§ **What the task requires**: In the listing below, print exactly the lines between the line holding "This image is a" and the line holding "I'd like the", inclusive, and no more.

§ **Excerpted records**:
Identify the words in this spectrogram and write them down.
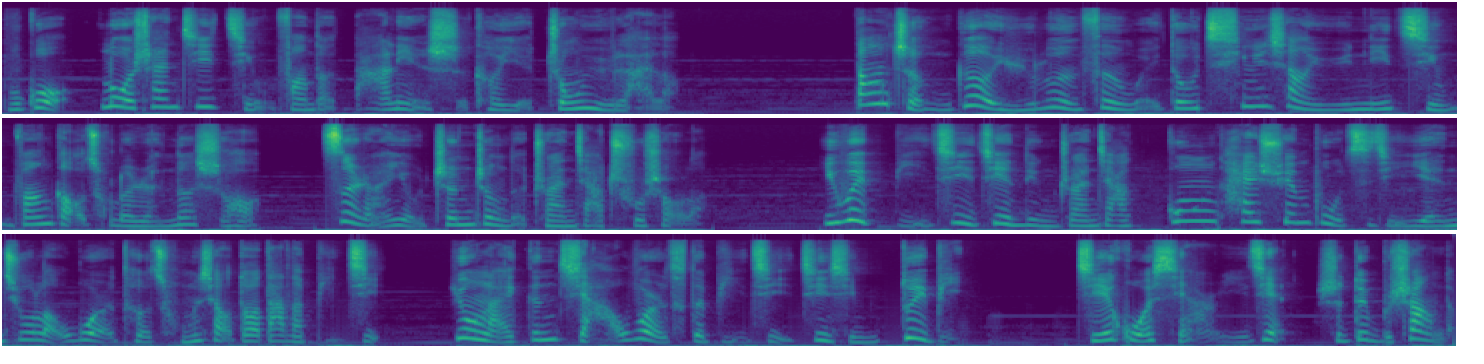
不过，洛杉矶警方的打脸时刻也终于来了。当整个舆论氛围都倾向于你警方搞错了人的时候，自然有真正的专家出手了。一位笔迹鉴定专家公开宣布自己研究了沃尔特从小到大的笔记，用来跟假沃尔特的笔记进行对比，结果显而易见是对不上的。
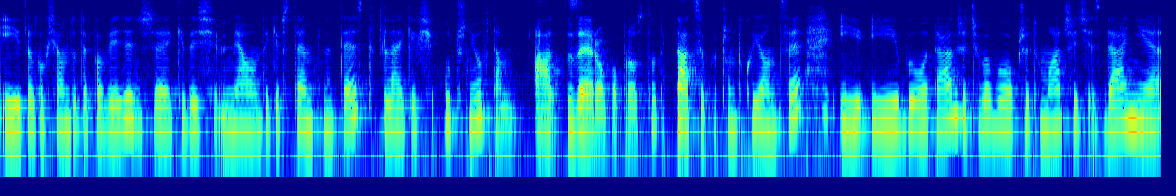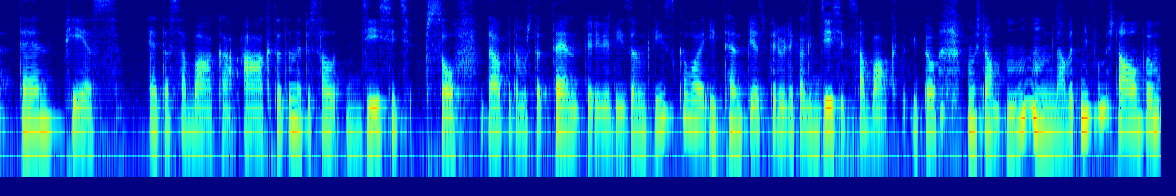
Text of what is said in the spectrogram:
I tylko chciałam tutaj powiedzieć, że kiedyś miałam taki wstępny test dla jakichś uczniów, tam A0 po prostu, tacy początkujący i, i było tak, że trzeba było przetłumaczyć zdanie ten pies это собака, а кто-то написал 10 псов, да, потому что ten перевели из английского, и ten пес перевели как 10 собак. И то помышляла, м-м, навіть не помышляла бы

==

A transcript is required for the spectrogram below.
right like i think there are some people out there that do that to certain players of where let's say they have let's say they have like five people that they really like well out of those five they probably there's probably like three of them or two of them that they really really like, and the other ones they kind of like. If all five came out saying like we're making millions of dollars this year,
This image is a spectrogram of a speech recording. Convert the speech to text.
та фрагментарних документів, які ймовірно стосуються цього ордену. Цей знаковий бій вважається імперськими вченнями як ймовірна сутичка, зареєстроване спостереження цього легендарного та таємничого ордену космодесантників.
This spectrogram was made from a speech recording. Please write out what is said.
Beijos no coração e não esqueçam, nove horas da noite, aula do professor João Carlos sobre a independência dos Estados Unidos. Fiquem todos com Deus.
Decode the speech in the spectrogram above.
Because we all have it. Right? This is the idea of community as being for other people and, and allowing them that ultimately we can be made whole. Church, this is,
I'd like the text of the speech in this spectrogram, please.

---

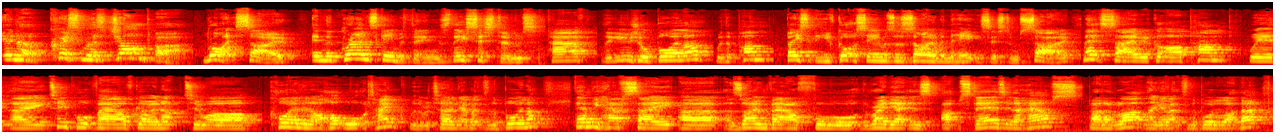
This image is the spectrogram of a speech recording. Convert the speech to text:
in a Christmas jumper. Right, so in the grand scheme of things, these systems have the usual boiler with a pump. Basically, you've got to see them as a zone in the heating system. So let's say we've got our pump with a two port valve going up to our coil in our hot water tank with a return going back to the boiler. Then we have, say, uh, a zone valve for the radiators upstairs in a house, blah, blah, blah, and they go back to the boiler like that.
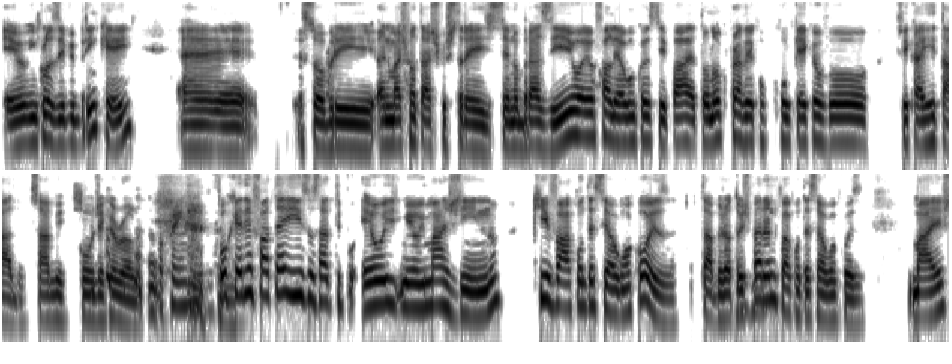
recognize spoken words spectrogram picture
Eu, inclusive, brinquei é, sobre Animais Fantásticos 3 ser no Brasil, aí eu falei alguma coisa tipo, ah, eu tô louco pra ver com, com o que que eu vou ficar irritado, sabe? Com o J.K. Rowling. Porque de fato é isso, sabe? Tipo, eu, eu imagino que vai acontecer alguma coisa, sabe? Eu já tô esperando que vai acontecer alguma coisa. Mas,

§ **Response box**:
This image is a spectrogram of a speech recording. Convert the speech to text.
та фрагментарних документів, які ймовірно стосуються цього ордену. Цей знаковий бій вважається імперськими вченнями як ймовірна сутичка, зареєстроване спостереження цього легендарного та таємничого ордену космодесантників.
This spectrogram was made from a speech recording. Please write out what is said.
Beijos no coração e não esqueçam, nove horas da noite, aula do professor João Carlos sobre a independência dos Estados Unidos. Fiquem todos com Deus.
Decode the speech in the spectrogram above.
Because we all have it. Right? This is the idea of community as being for other people and, and allowing them that ultimately we can be made whole. Church, this is,
I'd like the text of the speech in this spectrogram, please.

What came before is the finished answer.